A Poem by Susan Grimm

Susan Grimm

Susan Grimm

Susan Grimm’s poems have appeared in Blackbird, Poetry East, The Journal, and other publications. Her book of poems, Lake Erie Blue, was published by BkMk Press in 2004. She also edited Ordering the Storm: How to Put Together a Book of Poems (2006). She won the inaugural Copper Nickel Poetry Prize (2010) and the Hayden Carruth Poetry Prize (2011). Her chapbook Roughed Up by the Sun’s Mothering Tongue was published by Finishing Line Press in 2011. In 2014 she received her second Individual Excellence Award from the Ohio Arts Council. She blogs at The White Space Inside the Poem.

The Lost Predella
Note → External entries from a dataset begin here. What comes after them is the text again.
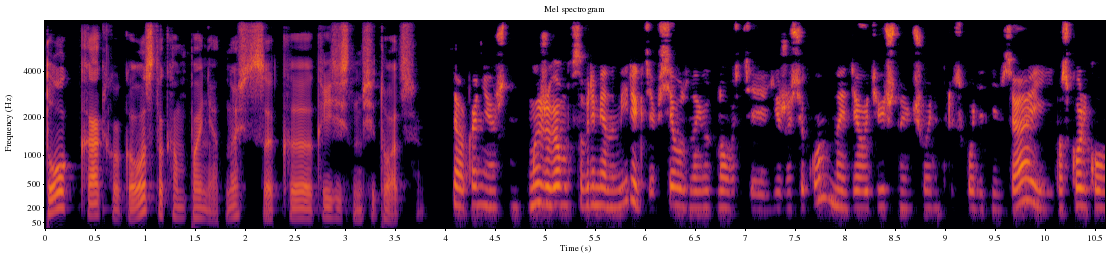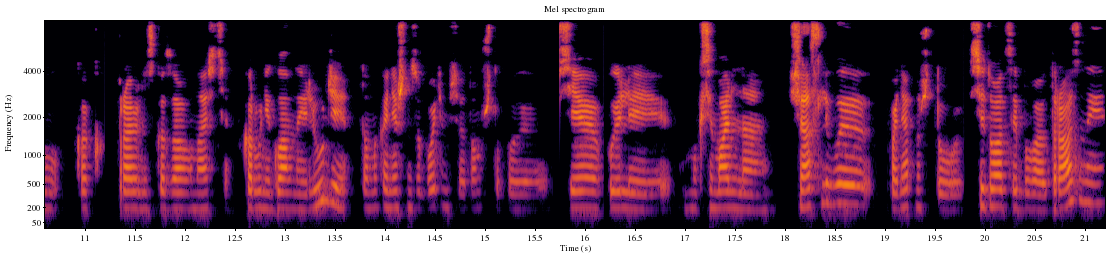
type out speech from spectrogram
то, как руководство компании относится к кризисным ситуациям? Да, конечно. Мы живем в современном мире, где все узнают новости ежесекундно, и делать вид, что ничего не происходит нельзя. И поскольку, как правильно сказала Настя, в Коруне главные люди, то мы, конечно, заботимся о том, чтобы все были максимально счастливы. Понятно, что ситуации бывают разные.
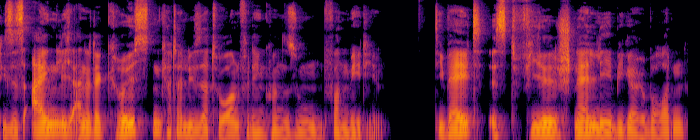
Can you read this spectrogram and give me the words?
Dies ist eigentlich einer der größten Katalysatoren für den Konsum von Medien. Die Welt ist viel schnelllebiger geworden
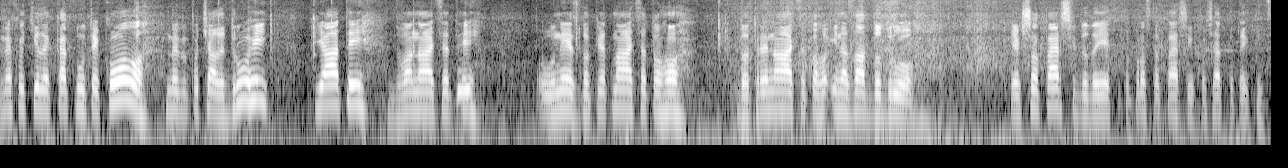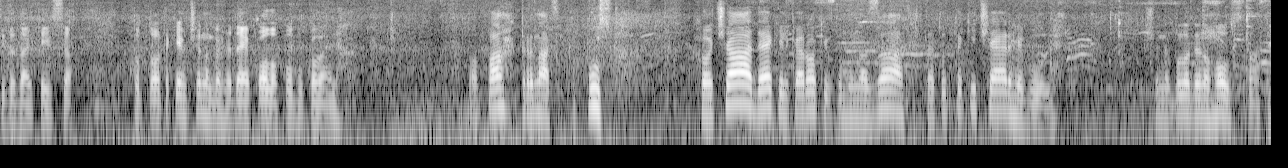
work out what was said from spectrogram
ми хотіли катнути коло, ми б почали другий, п'ятий, дванадцятий, униз до 15-го, до 13-го і назад до другого. Якщо перший додається, то просто перший в початку та й в кінці додайте і все. Тобто таким чином виглядає коло по Буковелю. Опа, 13 пусто. Хоча декілька років тому назад, та тут такі черги були, що не було де ногов стати.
What I was then was an endangered species. Ferret of civility. Whippet of dishwater and disbelief. My body trembled with wanting.
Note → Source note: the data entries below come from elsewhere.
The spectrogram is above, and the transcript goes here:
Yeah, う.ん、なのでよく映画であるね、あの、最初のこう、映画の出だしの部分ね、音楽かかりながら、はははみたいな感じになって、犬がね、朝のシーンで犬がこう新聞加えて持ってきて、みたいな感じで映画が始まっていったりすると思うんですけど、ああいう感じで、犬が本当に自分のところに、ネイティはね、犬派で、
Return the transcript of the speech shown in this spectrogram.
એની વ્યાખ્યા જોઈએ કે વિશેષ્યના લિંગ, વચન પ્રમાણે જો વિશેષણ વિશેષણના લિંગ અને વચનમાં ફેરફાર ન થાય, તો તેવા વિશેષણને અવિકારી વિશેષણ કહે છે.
Thunderstorm in a bright sky. I called it to me and looked away. Dressing up in basements and giving some tongue.

The new world started with qiana (stretchy) for all our floor-length gowns and disco shirts.
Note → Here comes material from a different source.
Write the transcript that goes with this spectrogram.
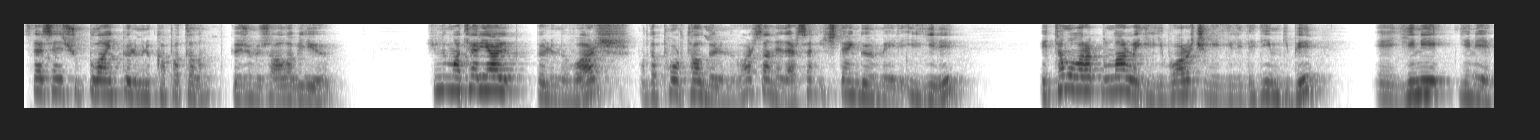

Sexual hopscotch. And outside the world shining and the future echoing away. I could only hear my body. My skin rubbing up a buzz against the air.

Horizontal. Cigarette butts in the specimen drawer. And then balloon, carefully chosen and chosen twice.

Picture this. Double stroller. Kindergarten and all you know like a comic strip under this poem. Some kind of transformation but not like the Greeks (half-woman stalking the grocery, harpy feathers in the wash machine).

Antic figures. After the shy flowers on the mystery vine, this is the caption. To my surprise.